→ Work item
An acceptable answer contains every record below, unchanged, and no pictures.

→ Exercise inputs

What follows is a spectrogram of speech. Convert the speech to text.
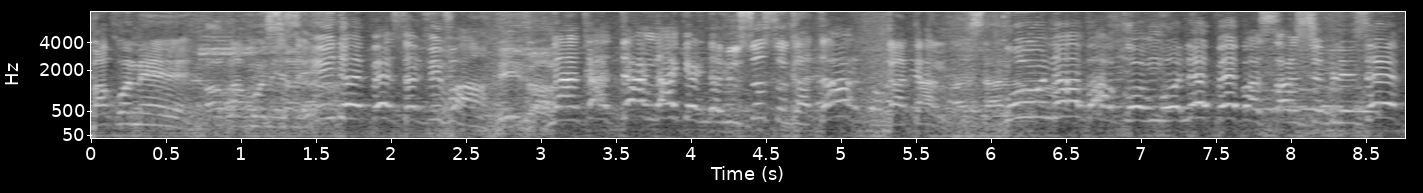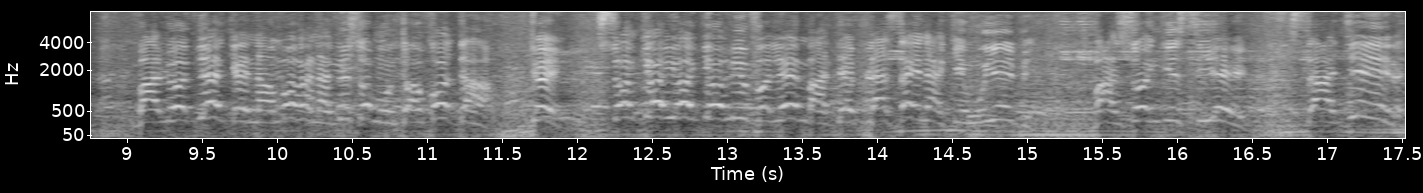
bakomele bakomese idps viva na katanga akende lisusu kata katanga kuna bakongole mpe basensibilize balobi eke na mboka na biso moto akota te soki oyoki olive lemba deplase na kimuyibi bazongisi ye cetadire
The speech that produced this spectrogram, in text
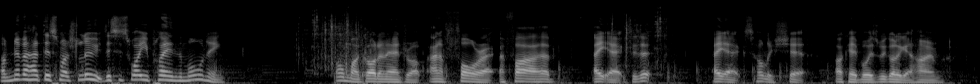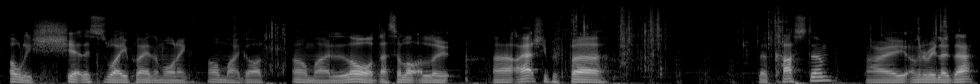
I've never had this much loot. This is why you play in the morning. Oh my god, an airdrop. And a 4x. A 5, 8x, is it? 8x. Holy shit. Okay, boys, we got to get home. Holy shit, this is why you play in the morning. Oh my god. Oh my lord, that's a lot of loot. Uh, I actually prefer the custom. Alright, I'm going to reload that.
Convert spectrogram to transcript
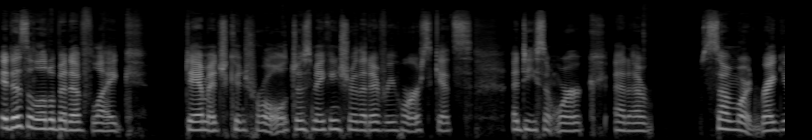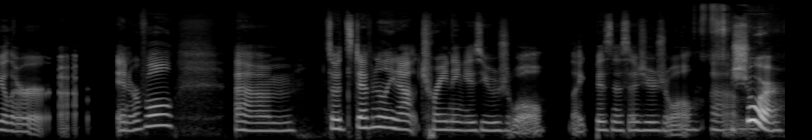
it is a little bit of like damage control just making sure that every horse gets a decent work at a somewhat regular uh, interval. Um, so it's definitely not training as usual, like business as usual. Um, sure.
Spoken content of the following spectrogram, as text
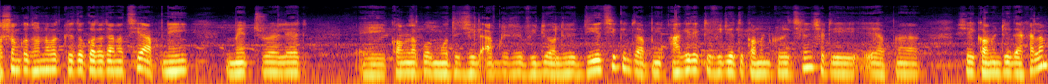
অসংখ্য ধন্যবাদ, কৃতজ্ঞতা জানাচ্ছি। আপনি মেট্রো রেলের এই কমলাপুর মতিঝিল আপডেটের ভিডিও অলরেডি দিয়েছি, কিন্তু আপনি আগের একটি ভিডিওতে কমেন্ট করেছিলেন, সেটি আপনার, সেই কমেন্টটি দেখালাম।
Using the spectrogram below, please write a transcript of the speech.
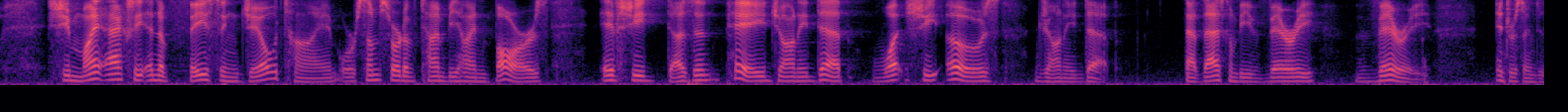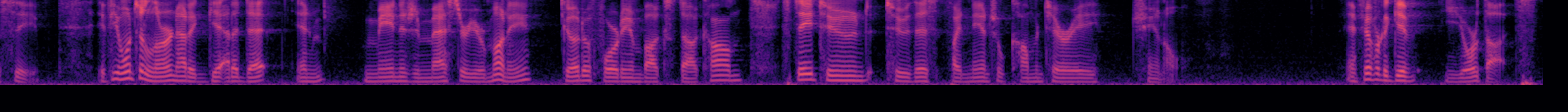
she might actually end up facing jail time or some sort of time behind bars if she doesn't pay Johnny Depp what she owes Johnny Depp. Now that's going to be very, very interesting to see. If you want to learn how to get out of debt and manage and master your money, go to 40inbox.com. Stay tuned to this financial commentary channel. And feel free to give your thoughts.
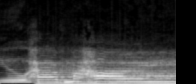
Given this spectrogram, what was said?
You have my heart.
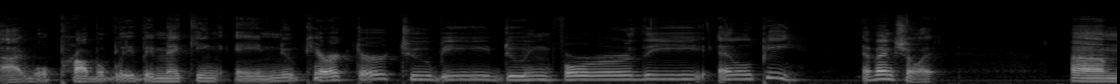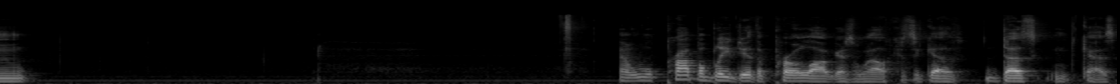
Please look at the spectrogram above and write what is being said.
I will probably be making a new character to be doing for the LP eventually. Um, and we'll probably do the prologue as well because it does does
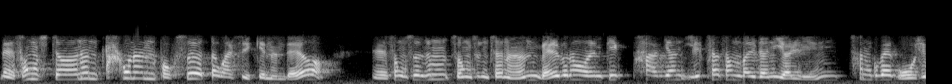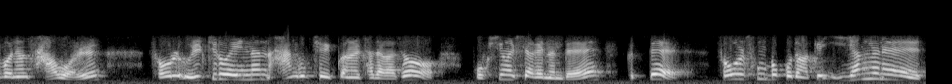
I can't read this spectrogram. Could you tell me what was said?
네, 송순천은 타고난 복서였다고 할 수 있겠는데요. 네, 송순, 송순천은 멜버른 올림픽 파견 1차 선발전이 열린 1955년 4월 서울 을지로에 있는 한국체육관을 찾아가서 복싱을 시작했는데 그때 서울 성북고등학교 2학년에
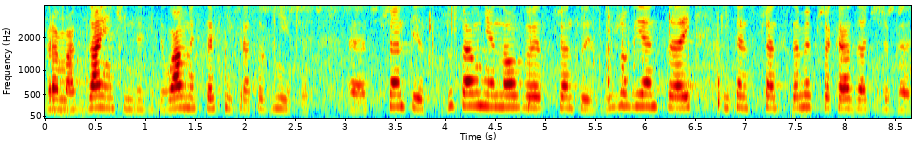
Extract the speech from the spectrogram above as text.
w ramach zajęć indywidualnych technik ratowniczych. E, Sprzęt jest zupełnie nowy, sprzętu jest dużo więcej i ten sprzęt chcemy przekazać, żeby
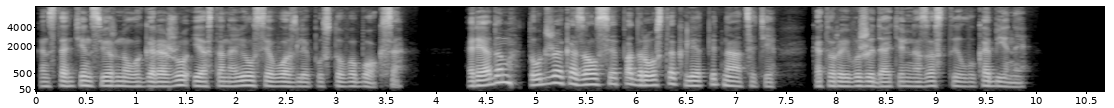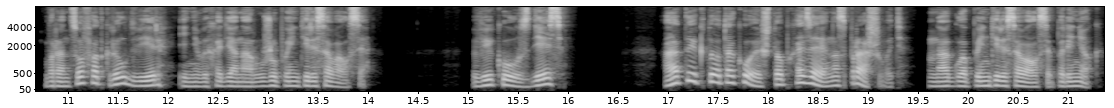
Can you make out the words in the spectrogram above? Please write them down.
Константин свернул к гаражу и остановился возле пустого бокса. Рядом тут же оказался подросток лет 15, который выжидательно застыл у кабины. Воронцов открыл дверь и, не выходя наружу, поинтересовался. «Викул здесь?» «А ты кто такой, чтоб хозяина спрашивать?» – нагло поинтересовался паренек.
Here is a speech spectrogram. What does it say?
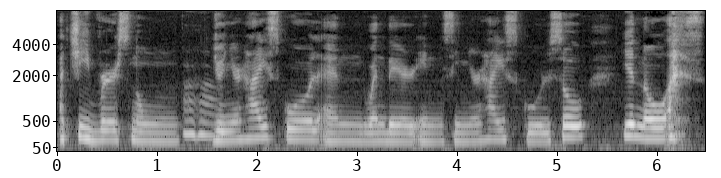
achievers nung Mm-hmm. junior high school and when they're in senior high school. So, you know, as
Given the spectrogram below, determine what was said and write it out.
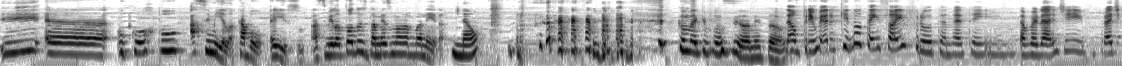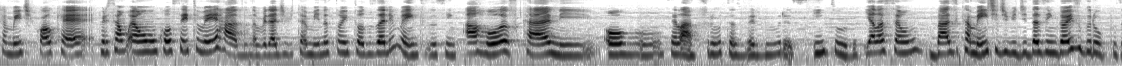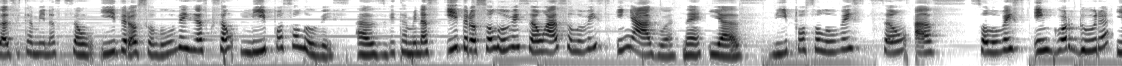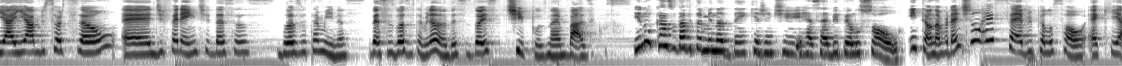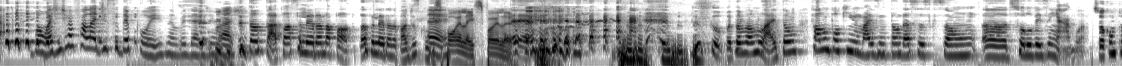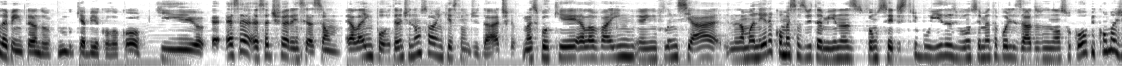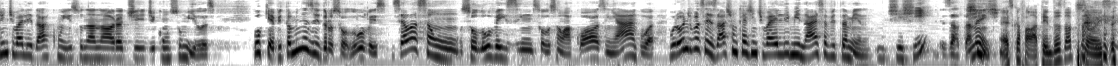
e é, o corpo assimila. Acabou. É isso. Assimila todas da mesma maneira. Não. Como é que funciona, então? Não, primeiro que não tem só em fruta, né? Tem, na verdade, praticamente qualquer. Por isso é um conceito meio errado. Na verdade, vitaminas estão em todos os alimentos, assim. Arroz, carne, ovo, sei lá, frutas, verduras, em tudo. E elas são basicamente divididas em dois grupos: as vitaminas que são hidrossolúveis e as que são lipossolúveis. As vitaminas hidrossolúveis são as solúveis em água, né? E as lipossolúveis são as solúveis em gordura e aí a absorção é diferente dessas duas vitaminas. Dessas duas vitaminas, não, desses dois tipos, né, básicos. E no caso da vitamina D que a gente recebe pelo sol? Então, na verdade, a gente não recebe pelo sol. É que. A... Bom, a gente vai falar disso depois, na verdade, eu acho. então tá, tô acelerando a pauta. Tô acelerando a pauta, desculpa. É. Spoiler, spoiler. É. desculpa, então vamos lá. Então, fala um pouquinho mais então dessas que são uh, solúveis em água. Só complementando o que a Bia colocou, que essa, essa diferenciação ela é importante não só em questão didática, mas porque ela vai influenciar na maneira como essas vitaminas vão ser distribuídas e vão ser metabolizadas no nosso corpo e como a gente vai lidar com isso na, na hora de, de consumi-las. Porque vitaminas hidrossolúveis, se elas são solúveis em solução aquosa, em água, por onde vocês acham que a gente vai eliminar essa vitamina? Xixi? Exatamente. Xixi. É isso que eu ia falar, tem duas opções.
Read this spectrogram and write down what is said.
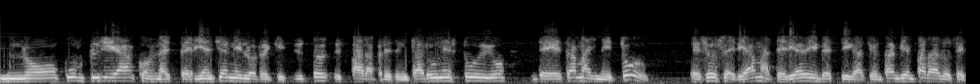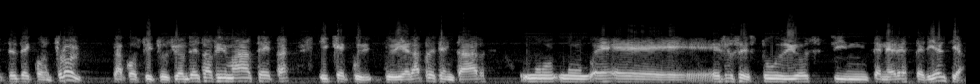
no cumplía con la experiencia ni los requisitos para presentar un estudio de esa magnitud. Eso sería materia de investigación también para los entes de control, la constitución de esa firma Z y que pudiera presentar esos estudios sin tener experiencia.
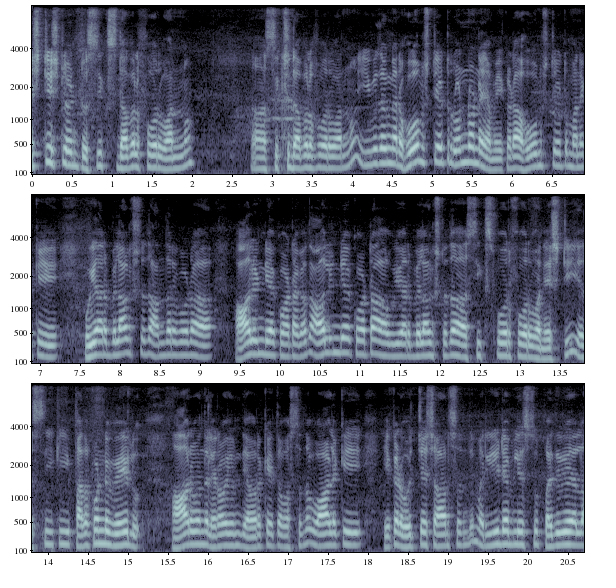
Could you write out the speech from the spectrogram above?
ST student six double four one six double four one ఈ విధంగా హోమ్ స్టేట్ రెండు ఉన్నాయమ్మ ఇక్కడ హోమ్ స్టేట్ మనకి we are belongs to the అందరు కూడా ఆల్ ఇండియా కోటా కదా. All India quota we are belongs to the six four four one ST ఎస్సీకి పదకొండు వేలు ఆరు వందల ఇరవై ఎనిమిది ఎవరికైతే వస్తుందో వాళ్ళకి ఇక్కడ వచ్చే ఛాన్స్ ఉంది. మరి ఈడబ్ల్యూఎస్ పదివేల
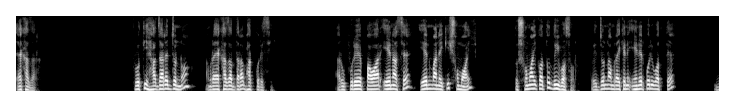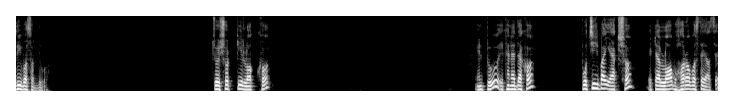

→ Exercise solution
What follows is a spectrogram of speech. Convert the speech to text.
bakomele bakomese idps viva na katanga akende lisusu kata katanga kuna bakongole mpe basensibilize balobi eke na mboka na biso moto akota te soki oyoki olive lemba deplase na kimuyibi bazongisi ye cetadire
The speech that produced this spectrogram, in text
I've never had this much loot. This is why you play in the morning. Oh my god, an airdrop. And a 4x. A 5, 8x, is it? 8x. Holy shit. Okay, boys, we got to get home. Holy shit, this is why you play in the morning. Oh my god. Oh my lord, that's a lot of loot. Uh, I actually prefer the custom. Alright, I'm going to reload that.
Convert spectrogram to transcript
it is a little bit of like damage control just making sure that every horse gets a decent work at a somewhat regular uh, interval. Um, so it's definitely not training as usual, like business as usual. Um, sure.
Spoken content of the following spectrogram, as text
অসংখ্য ধন্যবাদ, কৃতজ্ঞতা জানাচ্ছি। আপনি মেট্রো রেলের এই কমলাপুর মতিঝিল আপডেটের ভিডিও অলরেডি দিয়েছি, কিন্তু আপনি আগের একটি ভিডিওতে কমেন্ট করেছিলেন, সেটি আপনার, সেই কমেন্টটি দেখালাম।
Using the spectrogram below, please write a transcript of the speech.
she might actually end up facing jail time or some sort of time behind bars if she doesn't pay Johnny Depp what she owes Johnny Depp. Now that's going to be very, very interesting to see. If you want to learn how to get out of debt and manage and master your money, go to 40inbox.com. Stay tuned to this financial commentary channel. And feel free to give your thoughts.
Given this spectrogram, what was said?
You have my heart.
Please look at the spectrogram above and write what is being said.
I will probably be making a new character to be doing for the LP eventually. Um, and we'll probably do the prologue as well because it does does
I can't read this spectrogram. Could you tell me what was said?
네, 송순천은 타고난 복서였다고 할 수 있겠는데요. 네, 송순, 송순천은 멜버른 올림픽 파견 1차 선발전이 열린 1955년 4월 서울 을지로에 있는 한국체육관을 찾아가서 복싱을 시작했는데 그때 서울 성북고등학교 2학년에
Extract the speech from the spectrogram above as text.
w ramach zajęć indywidualnych technik ratowniczych. E, Sprzęt jest zupełnie nowy, sprzętu jest dużo więcej i ten sprzęt chcemy przekazać, żeby
Can you make out the words in the spectrogram above? Please write them down.
Константин свернул к гаражу и остановился возле пустого бокса. Рядом тут же оказался подросток лет 15, который выжидательно застыл у кабины. Воронцов открыл дверь и, не выходя наружу, поинтересовался. «Викул здесь?» «А ты кто такой, чтоб хозяина спрашивать?» – нагло поинтересовался паренек.
Here is a speech spectrogram. What does it say?
achievers nung Mm-hmm. junior high school and when they're in senior high school. So, you know, as
Given the spectrogram below, determine what was said and write it out.
e é, o corpo assimila. Acabou. É isso. Assimila todas da mesma maneira. Não. Como é que funciona, então? Não, primeiro que não tem só em fruta, né? Tem, na verdade, praticamente qualquer. Por isso é um conceito meio errado. Na verdade, vitaminas estão em todos os alimentos, assim. Arroz, carne, ovo, sei lá, frutas, verduras, em tudo. E elas são basicamente divididas em dois grupos: as vitaminas que são hidrossolúveis e as que são lipossolúveis. As vitaminas hidrossolúveis são as solúveis em água, né? E as lipossolúveis são as solúveis em gordura e aí a absorção é diferente dessas duas vitaminas. Dessas duas vitaminas, não, desses dois tipos, né, básicos. E no caso da vitamina D que a gente recebe pelo sol? Então, na verdade, a gente não recebe pelo sol. É que. A... Bom, a gente vai falar disso depois, na verdade, eu acho. então tá, tô acelerando a pauta. Tô acelerando a pauta, desculpa. É. Spoiler, spoiler. É. desculpa, então vamos lá. Então, fala um pouquinho mais então dessas que são uh, solúveis em água. Só complementando o que a Bia colocou, que essa, essa diferenciação ela é importante não só em questão didática, mas porque ela vai influenciar na maneira como essas vitaminas vão ser distribuídas e vão ser metabolizadas no nosso corpo e como a gente vai lidar com isso na, na hora de, de consumi-las. Porque vitaminas hidrossolúveis, se elas são solúveis em solução aquosa, em água, por onde vocês acham que a gente vai eliminar essa vitamina? Xixi? Exatamente. Xixi. É isso que eu ia falar, tem duas opções.
Read this spectrogram and write down what is said.
no cumplía con la experiencia ni los requisitos para presentar un estudio de esa magnitud. Eso sería materia de investigación también para los entes de control, la constitución de esa firma Z y que pudiera presentar esos estudios sin tener experiencia.
Could you write out the speech from the spectrogram above?
ST student six double four one six double four one ఈ విధంగా హోమ్ స్టేట్ రెండు ఉన్నాయమ్మ ఇక్కడ హోమ్ స్టేట్ మనకి we are belongs to the అందరు కూడా ఆల్ ఇండియా కోటా కదా. All India quota we are belongs to the six four four one ST ఎస్సీకి పదకొండు వేలు ఆరు వందల ఇరవై ఎనిమిది ఎవరికైతే వస్తుందో వాళ్ళకి ఇక్కడ వచ్చే ఛాన్స్ ఉంది. మరి ఈడబ్ల్యూఎస్ పదివేల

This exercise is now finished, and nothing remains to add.